What the task asks: Examine the records and identify each line that includes the string "above". Copy those lines.

Stored data:
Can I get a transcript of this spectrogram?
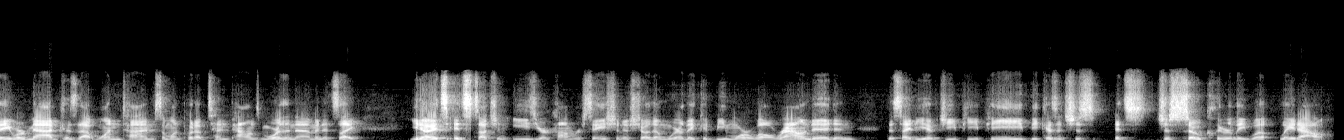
they were mad because that one time someone put up 10 pounds more than them. And it's like, you know, it's it's such an easier conversation to show them where they could be more well-rounded and this idea of GPP because it's just it's just so clearly what laid out.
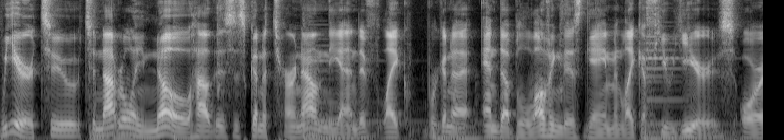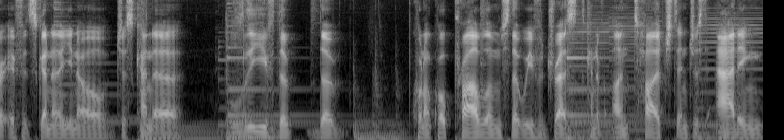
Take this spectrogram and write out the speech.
weird to to not really know how this is going to turn out in the end if like we're going to end up loving this game in like a few years or if it's going to you know just kind of leave the the quote unquote problems that we've addressed kind of untouched and just adding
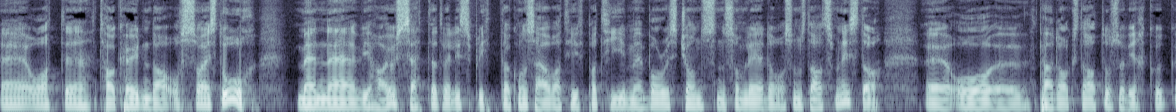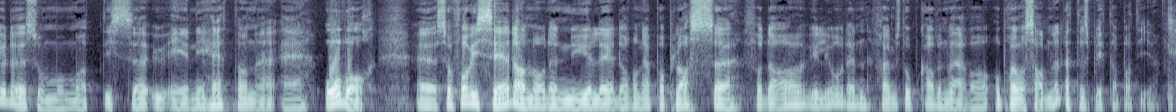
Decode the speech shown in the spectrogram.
Og at takhøyden da også er stor. Men eh, vi har jo sett et veldig splitta konservativt parti med Boris Johnson som leder og som statsminister. Eh, og eh, per dags dato så virker ikke det som om at disse uenighetene er over. Eh, så får vi se da når den nye lederen er på plass, eh, for da vil jo den fremste oppgaven være å, å prøve å samle dette splitta partiet.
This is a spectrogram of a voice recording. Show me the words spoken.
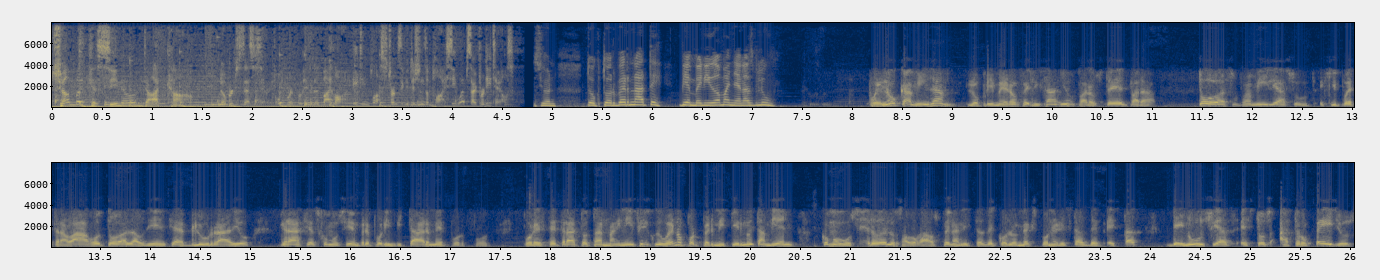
ChumbaCasino.com. No purchase necessary. Full prohibited by law. 18 plus terms and conditions apply. See website for details. Doctor Bernate, bienvenido a Mañanas Blue. Bueno, Camila, lo primero, feliz año para usted, para toda su familia, su equipo de trabajo, toda la audiencia de Blue Radio. Gracias, como siempre, por invitarme, por, por, por este trato tan magnífico y bueno, por permitirme también, como vocero de los abogados penalistas de Colombia, exponer estas, de, estas denuncias, estos atropellos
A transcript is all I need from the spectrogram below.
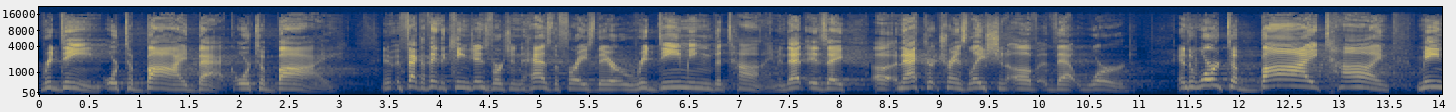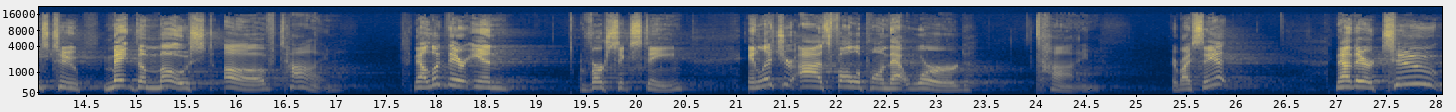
redeem or to buy back or to buy. In fact, I think the King James Version has the phrase there, redeeming the time. And that is a, uh, an accurate translation of that word. And the word to buy time means to make the most of time. Now, look there in verse 16 and let your eyes fall upon that word, time. Everybody see it? Now, there are two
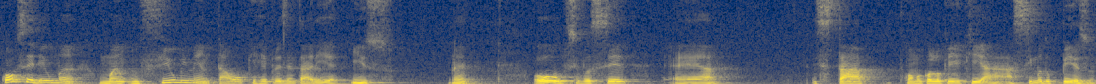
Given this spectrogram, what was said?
Qual seria uma, uma, um filme mental que representaria isso? Né? Ou se você é, está, como eu coloquei aqui, ah, acima do peso,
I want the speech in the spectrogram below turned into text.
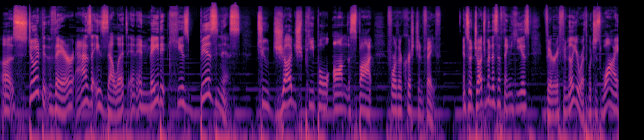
uh, stood there as a zealot and, and made it his business to judge people on the spot for their Christian faith. And so judgment is a thing he is very familiar with, which is why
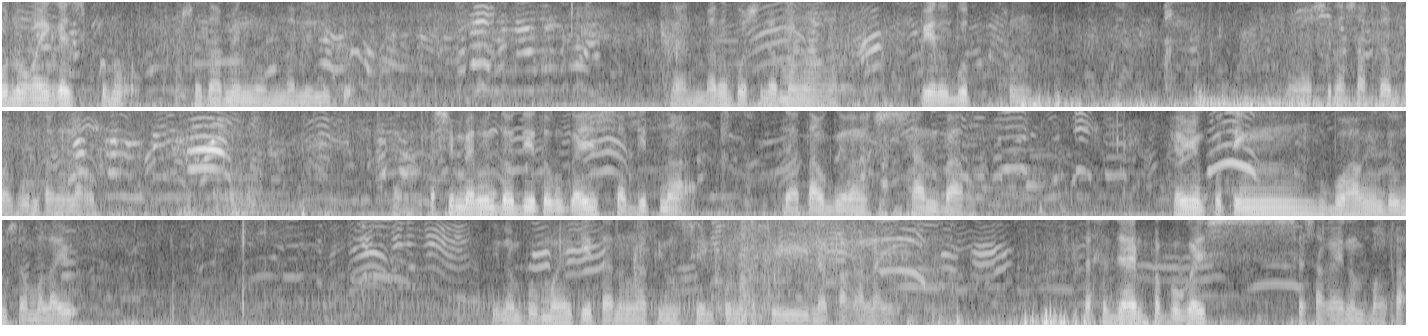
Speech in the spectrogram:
Puno kayo guys puno. Sa daming naliligo. Yan meron po sila mga spearboat kung uh, sinasakyan papuntang laot. Kasi meron daw dito guys sa gitna tinatawag nilang sandbar. Yun yung puting buhangin doon sa malayo. Hindi lang po makikita ng ating cellphone kasi napakalayo kasadyahan pa po guys sasakay ng bangka.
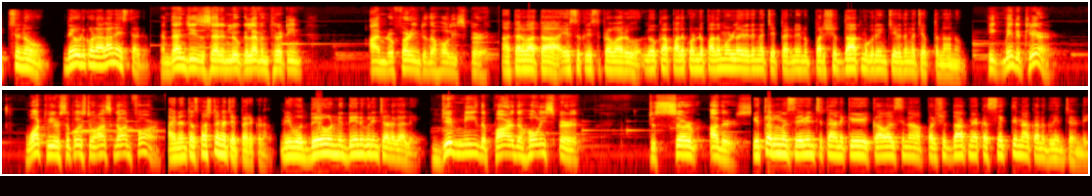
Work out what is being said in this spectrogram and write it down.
ఇచ్చును దేవుడు కూడా అలానే ఇస్తాడు And then Jesus said in Luke 11 13, I'm referring to the Holy Spirit. ఆ తర్వాత యేసుక్రీస్తు ప్రవారు లోక పదకొండు పదమూడులో ఈ విధంగా చెప్పారు నేను పరిశుద్ధాత్మ గురించి ఈ విధంగా చెప్తున్నాను made it clear what we are supposed to ask God for. ఆయన ఎంతో స్పష్టంగా చెప్పారు ఇక్కడ నీవు దేవుణ్ణి దేని గురించి అడగాలి me the power of the Holy Spirit to serve others. ఇతరులను సేవించటానికి కావలసిన పరిశుద్ధాత్మ యొక్క శక్తి నాకు అనుగ్రహించండి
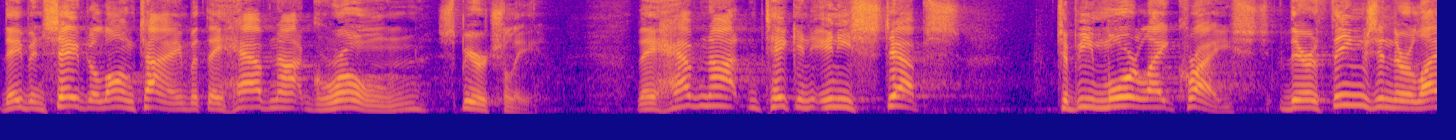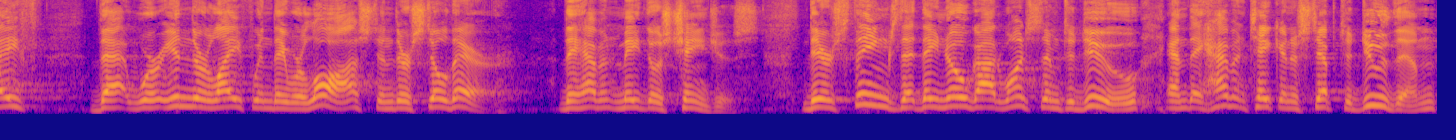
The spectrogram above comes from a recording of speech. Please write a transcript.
They've been saved a long time, but they have not grown spiritually. They have not taken any steps to be more like Christ. There are things in their life that were in their life when they were lost, and they're still there. They haven't made those changes. There's things that they know God wants them to do, and they haven't taken a step to do them.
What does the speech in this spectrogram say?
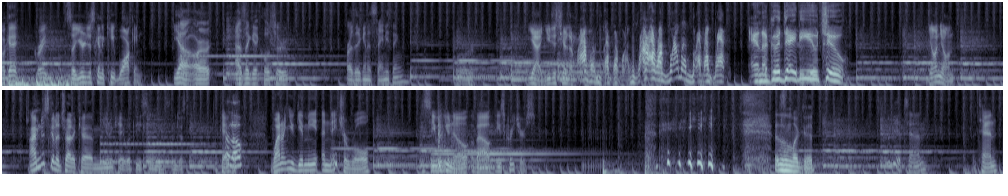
Okay. Great. So you're just gonna keep walking. yeah, or as I get closer, are they gonna say anything? Or Yeah. You just hear them. and a good day to you too. Yon yon. I'm just gonna try to communicate with these things and just. Okay. Hello. Why don't you give me a nature roll to see what you know about these creatures? Doesn't look good. Maybe a ten. A 10.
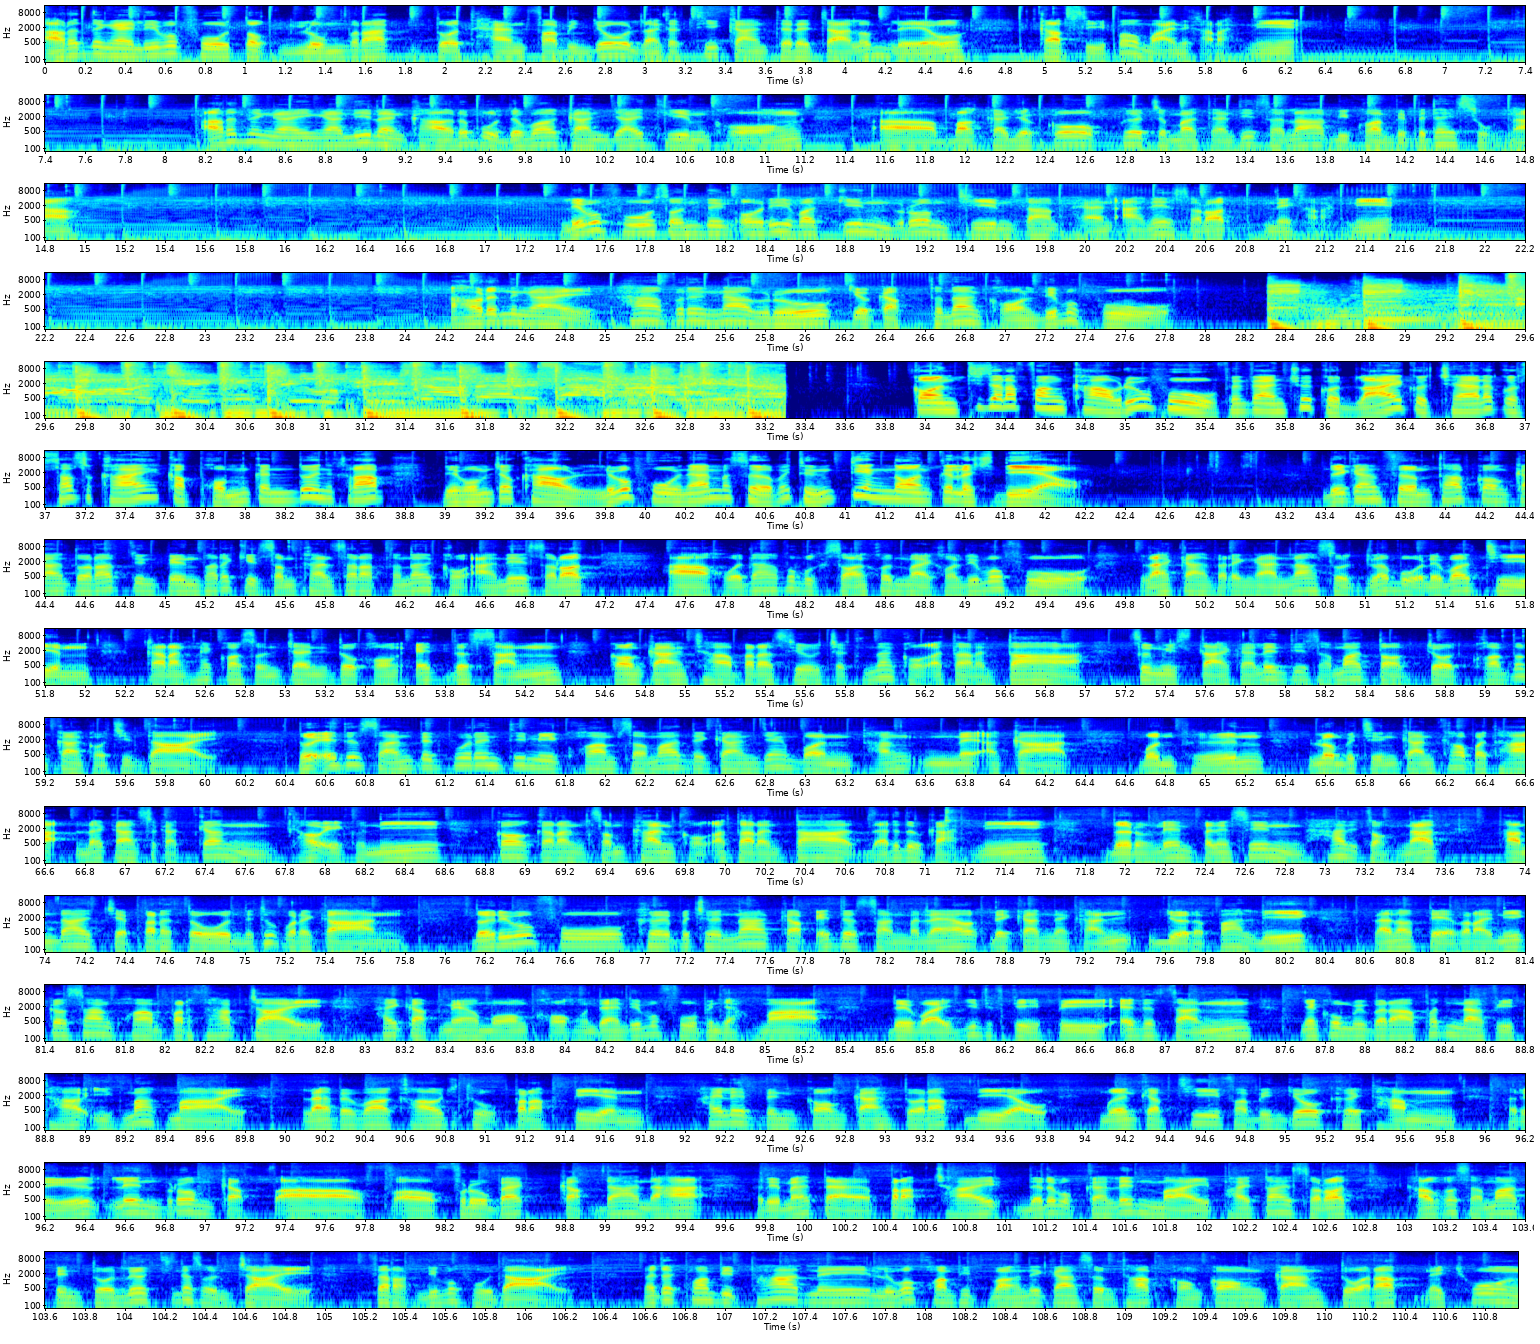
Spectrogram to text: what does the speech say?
เอาแล้วยังไงลิเวอร์พูลตกหลุมรักตัวแทนฟาบินโยหลังจากที่การเจรจาล้มเหลว กับสีเป้าหมายในครั้งนี้เอาแล้วยังไงงานนี้แหล่งข่าวระบุได้ว่าการย้ายทีมของอาบากายโกเพื่อจะมาแทนที่ซาร่ามีความเป็นไปได้สูงนะลิเวอร์พูลสนดึงโอรีวัตกินร่วมทีมตามแผนอาร์เนสล็อตในครั้งนี้ เอาล้วยังไง 5 เรื่องน่ารู้เกี่ยวกับทางด้านของลิเวอร์พูล ก่อนที่จะรับฟังข่าวลิเวอร์พูลแฟนๆช่วยกดไลค์กดแชร์และกด Subscribe กับผมกันด้วยนะครับ เดี๋ยวผมจะข่าวลิเวอร์พูลนั้นมาเสิร์ฟให้ถึงเตียงนอนกันเลยทีเดียวโดยการเสริมทัพกองกลางตัวรับจึงเป็นภารกิจสำคัญสำหรับทางด้านของอาร์เนสล็อตอาหัวหน้าผู้ฝึกสอนคนใหม่ของลิเวอร์พูลและการรายงานล่าสุดระบุเลยว่าทีมกำลังให้ความสนใจในตัวของเอ็ดเดอร์สันกองกลางชาวบราซิลจากทางด้านของอาตาลันตาซึ่งมีสไตล์การเล่นที่สามารถตอบโจทย์ความต้องการของทีมได้ โดยเอเดอร์สันเป็นผู้เล่นที่มีความสามารถในการแย่งบอลทั้งในอากาศ บนพื้นรวมไปถึงการเข้าปะทะและการสกัดกั้น เขาเองคนนี้ก็กำลังสำคัญของอาตาลันตาในฤดูกาลนี้ โดยลงเล่นไปทั้งสิ้น 52 นัดทำได้7ประตูในทุกรายการโดยลิเวอร์พูลเคยเผชิญหน้ากับเอเดอร์สันมาแล้วในการแข่งขันยูโรปาลีก และนักเตะรายนี้ก็สร้างความประทับใจให้กับแมวมองของหงแดงลิเวอร์พูลเป็นอย่างมาก โดยวัย 24 ปี เอเดสันยังคงมีเวลาพัฒนาฝีเท้าอีกมากมาย และไม่ว่าเขาจะถูกปรับเปลี่ยนให้เล่นเป็นกองกลางตัวรับเดียว เหมือนกับที่ฟาบินโยเคยทำหรือเล่นร่วมกับฟรูแบ็กกับด้านนะฮะ หรือแม้แต่ปรับใช้ในระบบการเล่นใหม่ภายใต้สล็อตเขาก็สามารถเป็นตัวเลือกที่น่าสนใจสำหรับลิเวอร์พูลได้หลังจากความผิดพลาดในหรือว่าความผิดหวังในการเสริมทัพของกองกลางตัวรับในช่วง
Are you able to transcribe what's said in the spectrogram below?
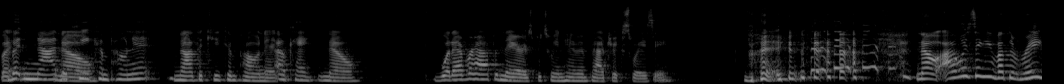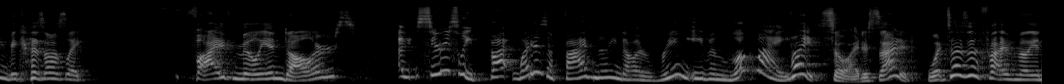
But, but not no, the key component. not the key component. Okay. No. Whatever happened there is between him and Patrick Swayze. But no, I was thinking about the ring because I was like, $5 million? I seriously, fi- what does a five million dollar ring even look like? Right. So I decided, what does a $5 million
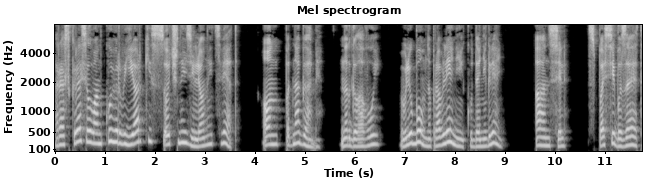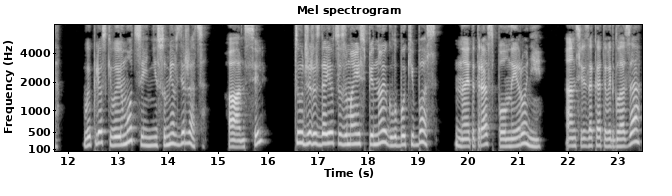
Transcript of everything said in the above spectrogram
раскрасил Ванкувер в яркий, сочный зеленый цвет. Он под ногами, над головой, в любом направлении, куда ни глянь. Ансель, спасибо за это. Выплескиваю эмоции, не сумев сдержаться. Ансель? Тут же раздается за моей спиной глубокий бас, на этот раз полной иронии. Ансель закатывает глаза,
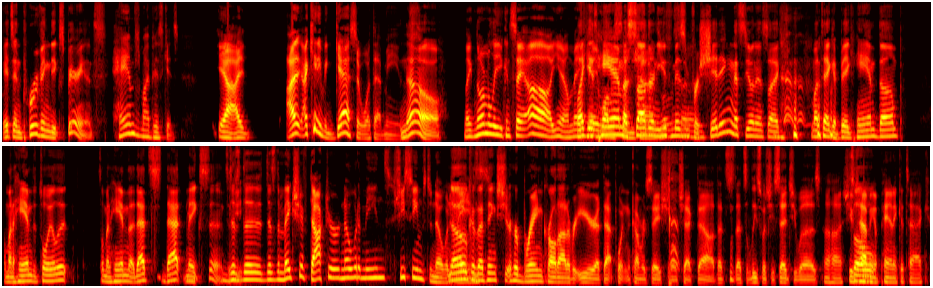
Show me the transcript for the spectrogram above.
It's improving the experience. Hams my biscuits. Yeah, I, I, I can't even guess at what that means. No. Like normally you can say, oh, you know, make like is hay while the ham a southern euphemism for shitting? That's the only it's like I'm gonna take a big ham dump. I'm gonna ham the toilet. So I'm gonna ham that's that makes sense. Does the does the makeshift doctor know what it means? She seems to know what it no, because I think she, her brain crawled out of her ear at that point in the conversation and checked out. That's that's at least what she said she was. uh-huh. she So- was having a panic attack.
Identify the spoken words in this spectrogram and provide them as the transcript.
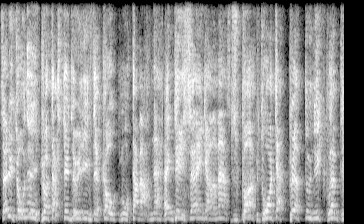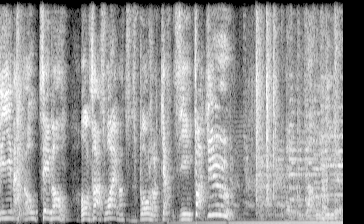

Your solution:
The spectrogram above comes from a recording of speech. Please write a transcript.
Transcript of everything said in the above spectrogram
Show me the transcript for the spectrogram above.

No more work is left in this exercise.